“We spend our time focusing more on the technicalities of the Native Title part of the discussion, rather than the political power of an organisation to lobby and really start to put pressure,” he said.
“What’s the value of having a collective of representative bodies if we’re just focused on being a technical-based discussion group?
“My view is that we need to be more political around the advocacy … I think they were too worried about upsetting the apple cart.
Hunter said the NNTC didn’t really “flex [their] muscle” when it came to activism and political advocacy.
“Changes in Australia … occur when Aboriginal people politically agitate to create change,” he said.
“What was the value of the NNTC coming together if you don’t attempt to ruffle a few feathers?”
“I just think it lacked the kind of teeth, nobody wanted to rock the boat.”
Hunter said while the KLC is known to “rock the boat and upset a few people” to get results, he didn’t get the sense the NNTC saw the real value of being a national lobby group.
“It’s really hard because I understood the work with the technical submissions [but] I really don’t think we’ve asserted ourselves politically as a body that could influence,” he said.

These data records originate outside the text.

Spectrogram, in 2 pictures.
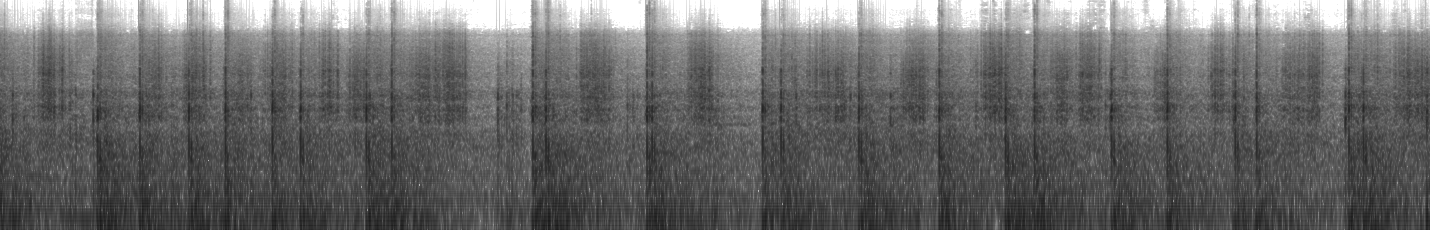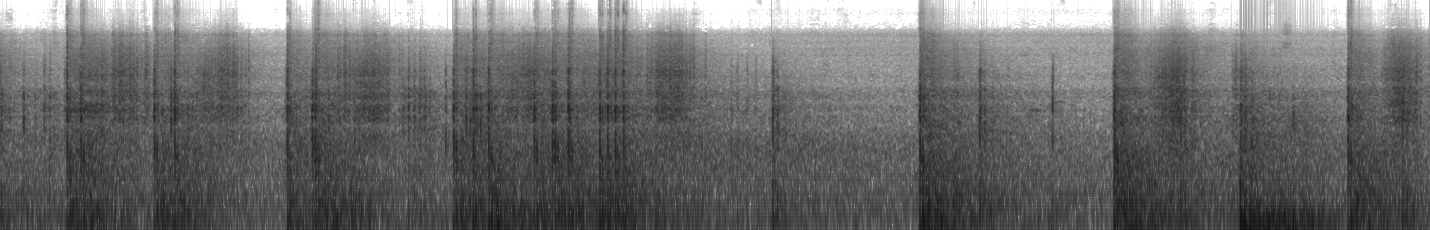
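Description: Fireworks display: a fast, dense run of bangs going off one after another, thinning after about twenty seconds into a few separate, louder, deeper booms near the end.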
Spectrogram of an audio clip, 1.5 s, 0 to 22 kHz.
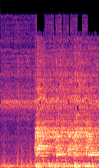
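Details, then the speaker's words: Philips-branded BSR record deck (Philips NG 5159), dirty and very seized, not indexing for records: dry rub with clatter about twice a second as deck turns; mechanism binding and stiff, needs cleaning and lubrication. "Well, it's all very seized and it don't really want to go. Oh. That's no use. It's not measuring the records. Oh. Don't know if you can hear that. It's now got a rubbing clattering sound."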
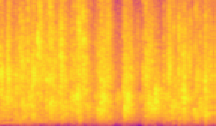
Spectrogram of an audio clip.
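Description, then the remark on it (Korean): Steady applause from an audience, a dense wash of many hands clapping at a fast, even patter, loud and sustained for the whole stretch with no voices over it. “그래서 박수를 치고 함성 질고 웃기도 하고 그렇죠.”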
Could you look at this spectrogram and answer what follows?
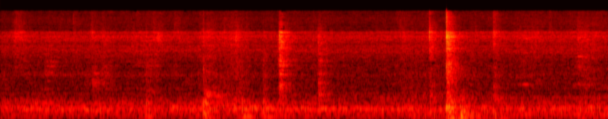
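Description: A few sharp clinks and knocks of plates and foil trays being handled, the loudest a little past halfway, over a steady low background hum.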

The CEO said throughout history, every time change has occurred, it’s when Aboriginal people went to court.
“Mabo is a classic example. If we just relied on technical engagement, that wouldn’t have happened. You have to do battle, you have to go to court,” Hunter said.

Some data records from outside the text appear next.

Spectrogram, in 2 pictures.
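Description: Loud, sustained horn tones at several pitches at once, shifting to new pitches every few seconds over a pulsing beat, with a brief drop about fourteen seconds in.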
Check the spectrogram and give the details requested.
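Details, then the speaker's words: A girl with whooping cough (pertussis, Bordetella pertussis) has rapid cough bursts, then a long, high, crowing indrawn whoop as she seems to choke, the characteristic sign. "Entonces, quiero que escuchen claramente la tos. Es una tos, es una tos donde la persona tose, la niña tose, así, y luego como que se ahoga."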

“Every time something’s happened, Aboriginal people have had to go and fight.
“Understanding the nature of the beast is about the battle we have against the system.”
Hunter also said the NNTC had regressed and was focusing on outcomes that didn’t align with their original objectives.

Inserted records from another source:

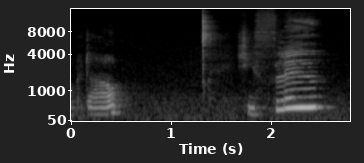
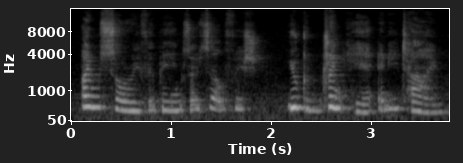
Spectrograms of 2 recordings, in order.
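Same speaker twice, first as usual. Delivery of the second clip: higher, louder crocodile making amends; apologetic crocodile; 7 semitones higher, 7 dB louder than usual. Acted. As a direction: offer a friendly apology in character.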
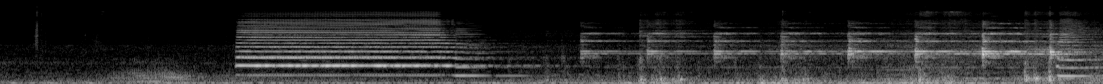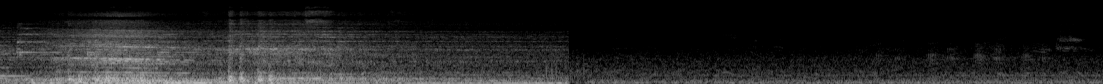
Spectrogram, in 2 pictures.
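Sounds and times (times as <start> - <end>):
train wheels rumbling on rails: 0.0 - 17.3
train horn: 2.4 - 5.6, 10.5 - 13.1
train bell ringing: 5.4 - 13.1.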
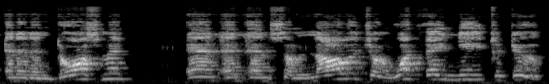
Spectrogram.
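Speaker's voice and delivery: ordinary talk, nothing marked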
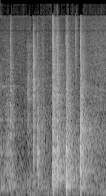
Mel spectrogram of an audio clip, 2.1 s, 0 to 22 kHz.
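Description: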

“What I really was concerned about was when the organisation started to … head off in a direction that may be in competition with what Prescribed Body Corporates [PBCs] want,” Hunter said.
He said the KLC had concerns around the NNTC becoming too commercial.
“We don’t want to see the NNTC telling us its focus is about … its own survival, its own capabilities—when the entity becomes more important than the [PBCs],” he said.
Speaking of an April NNTC proposal to commercialise and pool legal resources across the Native Title sector, Hunter said although the KLC were on board with some of the discussions, they had some concerns.
He said the KLC was worried it wouldn’t be sustainable long-term and that it could potentially reduce the capacity of PBCs.
“I wanted to make sure that it [was] about the PBCs developing their business … [more] than it is about developing the NNTC’s business,” Hunter said.
For now, Hunter said the KLC will focus more in its regional capabilities and what it can do for its members and Aboriginal people across the Kimberley.
“[We have to] keep rocking the boat … I think the KLC expected more from the NNTC.”
NNTC CEO, Jamie Lowe, declined to comment on the departure of KLC from the Council.
By Hannah Cross